Trevor Maynard looks at the possible consequences of climate change for insurers.
Climate change has gone from being a point of discussion among scientists to headline news. An overwhelming body of expert opinion now agrees that the climate is changing more rapidly than we first thought, and that human activity is a major factor.
The facts speak for themselves. The ten warmest years on record have all been since 1990. Glaciers are melting, sea levels are rising, and the frequency of floods, droughts, landslides and windstorms is likely to increase.
These changes are naturally affecting the insurance industry. Weather-related catastrophes are costing the insurance industry more than ever before. In 2005, the industry saw the worst year ever for property insurers, resulting in claims of $83bn, of which over 90% relates to natural catastrophes. Last month, leading economist and academic Sir Nicholas Stern published a report on climate change that predicted an economic cost of $7trn to the economy if major steps are not taken to curb carbon dioxide emissions now.
Lloyd's has published two reports on climate change, and hosted an event which brought together leading figures from insurance, business, government and science to debate the matter. So what has been learnt and what can insurers and the wider business world do to tackle the issue?
Firstly, we need to update our risk management strategies to take account of climate change. Lloyd's requires all its managing agents to consider the impact of climate change on the level of capital they need to hold.
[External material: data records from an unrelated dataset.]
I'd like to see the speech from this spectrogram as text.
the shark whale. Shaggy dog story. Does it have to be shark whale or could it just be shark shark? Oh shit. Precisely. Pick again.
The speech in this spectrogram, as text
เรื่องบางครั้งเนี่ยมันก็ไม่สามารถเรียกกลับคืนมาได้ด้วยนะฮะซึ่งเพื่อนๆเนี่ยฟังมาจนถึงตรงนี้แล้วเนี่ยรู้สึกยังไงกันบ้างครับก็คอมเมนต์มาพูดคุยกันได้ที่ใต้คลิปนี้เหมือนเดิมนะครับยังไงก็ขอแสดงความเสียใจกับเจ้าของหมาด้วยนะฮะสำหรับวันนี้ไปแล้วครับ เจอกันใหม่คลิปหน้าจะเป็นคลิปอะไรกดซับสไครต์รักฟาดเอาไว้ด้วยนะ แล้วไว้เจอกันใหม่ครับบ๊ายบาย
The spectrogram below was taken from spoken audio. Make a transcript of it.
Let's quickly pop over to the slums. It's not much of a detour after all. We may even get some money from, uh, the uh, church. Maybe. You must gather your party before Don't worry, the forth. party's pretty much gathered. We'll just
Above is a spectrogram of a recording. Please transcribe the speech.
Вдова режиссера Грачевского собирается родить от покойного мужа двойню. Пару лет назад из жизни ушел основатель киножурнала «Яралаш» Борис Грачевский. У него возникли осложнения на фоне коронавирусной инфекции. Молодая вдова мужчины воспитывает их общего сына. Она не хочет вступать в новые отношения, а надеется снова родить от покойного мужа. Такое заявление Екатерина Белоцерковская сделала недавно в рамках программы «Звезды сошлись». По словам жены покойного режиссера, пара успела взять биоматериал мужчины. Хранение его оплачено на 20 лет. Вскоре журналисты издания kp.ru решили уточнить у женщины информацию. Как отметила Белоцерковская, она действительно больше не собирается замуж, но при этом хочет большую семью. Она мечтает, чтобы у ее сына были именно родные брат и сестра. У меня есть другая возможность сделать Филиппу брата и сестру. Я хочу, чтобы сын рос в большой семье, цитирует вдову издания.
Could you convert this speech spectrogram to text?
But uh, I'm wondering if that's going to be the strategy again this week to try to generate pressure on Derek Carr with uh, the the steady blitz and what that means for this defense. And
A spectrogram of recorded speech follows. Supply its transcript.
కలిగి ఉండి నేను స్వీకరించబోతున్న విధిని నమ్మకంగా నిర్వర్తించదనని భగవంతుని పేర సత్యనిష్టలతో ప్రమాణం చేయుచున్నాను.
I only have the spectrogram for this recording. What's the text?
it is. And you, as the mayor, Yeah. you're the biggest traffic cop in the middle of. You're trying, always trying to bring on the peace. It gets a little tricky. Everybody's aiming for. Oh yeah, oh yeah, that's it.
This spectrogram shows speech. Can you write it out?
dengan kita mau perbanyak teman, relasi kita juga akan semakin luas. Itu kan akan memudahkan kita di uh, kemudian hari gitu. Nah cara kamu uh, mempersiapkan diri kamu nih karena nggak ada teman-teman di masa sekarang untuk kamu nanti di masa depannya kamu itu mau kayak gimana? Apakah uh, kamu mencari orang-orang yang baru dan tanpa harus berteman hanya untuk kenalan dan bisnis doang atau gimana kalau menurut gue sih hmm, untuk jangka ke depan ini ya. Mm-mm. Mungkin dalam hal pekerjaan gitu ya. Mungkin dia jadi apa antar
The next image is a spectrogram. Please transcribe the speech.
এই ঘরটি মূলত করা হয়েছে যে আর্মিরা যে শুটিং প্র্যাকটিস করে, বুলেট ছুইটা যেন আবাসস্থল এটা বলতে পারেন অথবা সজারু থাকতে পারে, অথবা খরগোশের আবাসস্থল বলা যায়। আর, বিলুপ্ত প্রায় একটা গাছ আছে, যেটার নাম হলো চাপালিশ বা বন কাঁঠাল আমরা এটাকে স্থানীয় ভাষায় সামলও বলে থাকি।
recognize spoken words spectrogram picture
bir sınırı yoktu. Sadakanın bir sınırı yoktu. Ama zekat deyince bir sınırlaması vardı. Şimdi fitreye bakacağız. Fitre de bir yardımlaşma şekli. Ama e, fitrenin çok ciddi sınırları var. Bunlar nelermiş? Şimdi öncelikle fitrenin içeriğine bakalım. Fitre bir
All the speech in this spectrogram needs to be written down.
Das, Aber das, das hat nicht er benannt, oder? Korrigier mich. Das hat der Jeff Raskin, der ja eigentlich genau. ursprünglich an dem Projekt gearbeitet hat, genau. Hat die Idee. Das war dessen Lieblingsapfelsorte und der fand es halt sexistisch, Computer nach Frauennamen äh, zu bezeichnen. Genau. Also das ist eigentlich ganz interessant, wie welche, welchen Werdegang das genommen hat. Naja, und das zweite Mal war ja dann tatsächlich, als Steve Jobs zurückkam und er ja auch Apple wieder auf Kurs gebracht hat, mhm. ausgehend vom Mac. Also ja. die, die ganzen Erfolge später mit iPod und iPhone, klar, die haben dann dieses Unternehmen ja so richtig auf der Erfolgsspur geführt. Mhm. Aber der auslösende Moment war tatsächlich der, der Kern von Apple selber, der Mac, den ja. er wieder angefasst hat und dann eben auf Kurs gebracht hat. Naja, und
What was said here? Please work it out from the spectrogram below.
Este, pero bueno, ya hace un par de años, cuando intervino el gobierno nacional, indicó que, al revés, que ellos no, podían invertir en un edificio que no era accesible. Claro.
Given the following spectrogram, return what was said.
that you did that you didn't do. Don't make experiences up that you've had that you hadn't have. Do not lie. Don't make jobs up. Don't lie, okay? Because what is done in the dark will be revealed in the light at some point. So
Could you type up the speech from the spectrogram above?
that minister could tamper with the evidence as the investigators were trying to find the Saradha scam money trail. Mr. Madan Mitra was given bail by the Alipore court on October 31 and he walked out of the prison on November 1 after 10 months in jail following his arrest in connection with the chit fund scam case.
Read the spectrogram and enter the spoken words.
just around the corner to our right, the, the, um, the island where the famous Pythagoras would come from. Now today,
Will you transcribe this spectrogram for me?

We need to plan and prepare more carefully for future losses, rather than basing decisions on historical records, and watch carefully for “tipping points” which can lead to sudden changes in the risk environment.
Lloyd's is supporting the development of new technologies – the Lloyd's market provides about a third of insurance for waste to energy plants, and covers about a quarter of the world's wind farms – and investing in research to understand the impact of climate change on the industry. The market is also forming a series of partnerships with leading professional, academic and government experts to better understand the risks involved.
Climate change is of vast global importance. Many scientists believe that there may only be 15 years in which we can act to avoid the more extreme impacts. In any case, certain changes are unavoidable and will occur over the next 30 years. Insurers and businesses can play a vital role in adapting to these changes, but only by working together.